Setting: London 1990 - 2001
I had a hard time reading this book slowly. I wanted things to happen! Was impatient to see what would happen next...where was this story going? Like watching a movie where midway through, Tim and I ask each other - “where is this going?” Not good. Not spellbinding like good fiction. I want to be lost in a story, not skimming through. I want to be impatient in a good way - can’t read fast enough to see what happens, not impatient waiting to see what happens. A very big difference.
There were sections where Nazneen was reading letters from her sister, Hasina who lived in Pakistan. I skimmed through these pages - not a compelling enough reason to stop and read. What was the point of the letters? Not even finding the answer to that question was enough motivation to read.
Nazeen leaves her village in Pakistan for a husband via an arranged marriage who lives in London. He is a gentle man, does not beat her but is man years older and although he is a scholar (according to himself), he is not able to do much with his life. She succumbs to Fate and does not expect much from life. The death of her firstborn, a son, must be horrifying for a young mother but she buries her feelings. Has two girls and play more the referee between the oldest and her husband. She recognizes him for who he is - a bunch of hot air who likes to hear himself speak. Time passes and she meets a handsome, young radical, Karim. They begin a passionate affair in which she lives in sin and deceit. But is awakened and feels alive.
Description of Buckingham Palace - perfect! Page 240
Description of why her husband and Dr. Azad were friends: I absolutely love this paragraph. So beautifully written. Says exactly what is meant.
“She remembered the night, many years ago, when she had fist wondered what brought these two men together. Now, what kept them together was clear. The doctor had status and respect and money, the lack of which caused Chanu to suffer. But the doctor had no family; none he could speak of without suffering. Chanu had a proper wife, daughters who behaved themselves. But this clever man, for all his books, was nothing better than a rickshaw wallah. And so they entwined their lives to drink from the pools of each other’s sadness. From these special watering holes, each man drew strength” (271).

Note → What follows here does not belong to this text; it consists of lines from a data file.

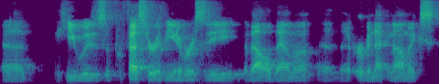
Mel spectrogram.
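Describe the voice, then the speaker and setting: Very deep and low in pitch, a man talks at a fairly quick pace with fairly even intonation. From Michigan. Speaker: startup founder. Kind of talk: pitch presentation to a board. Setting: board meeting.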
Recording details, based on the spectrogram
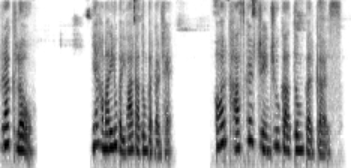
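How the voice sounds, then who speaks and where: A woman's voice: a little high, lively intonation, normal speed, darkish tone, no echo, studio quality. A woman voicing a doting wealthy grandmother in a dubbed drama, eager and fussy.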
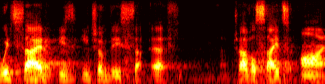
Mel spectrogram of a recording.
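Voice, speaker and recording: This man speaks with a Belgian accent at a moderate pace. His pitch is fairly high, with ordinary pitch variation. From Belgium. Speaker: startup founder. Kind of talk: pitch presentation.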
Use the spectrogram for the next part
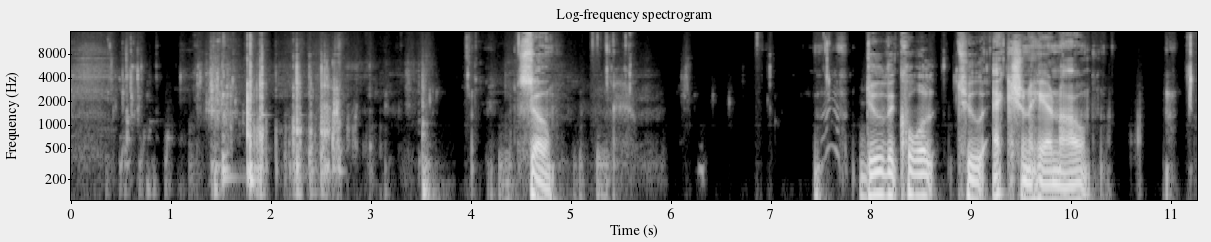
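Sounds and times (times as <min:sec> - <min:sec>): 
person sipping a drink with wet slurps and gulps: 0:00.0 - 0:03.2, 0:05.3 - 0:07.8
speech: 0:04.5 - 0:04.9, 0:08.0 - 0:10.3.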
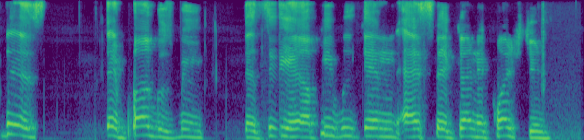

Opening: “An hour and forty-five minutes before Nazreen’s life began - began as it would proceed for quite some time, that is to say uncertainly, her mother, Rupban felt an iron fist squeeze her belly.”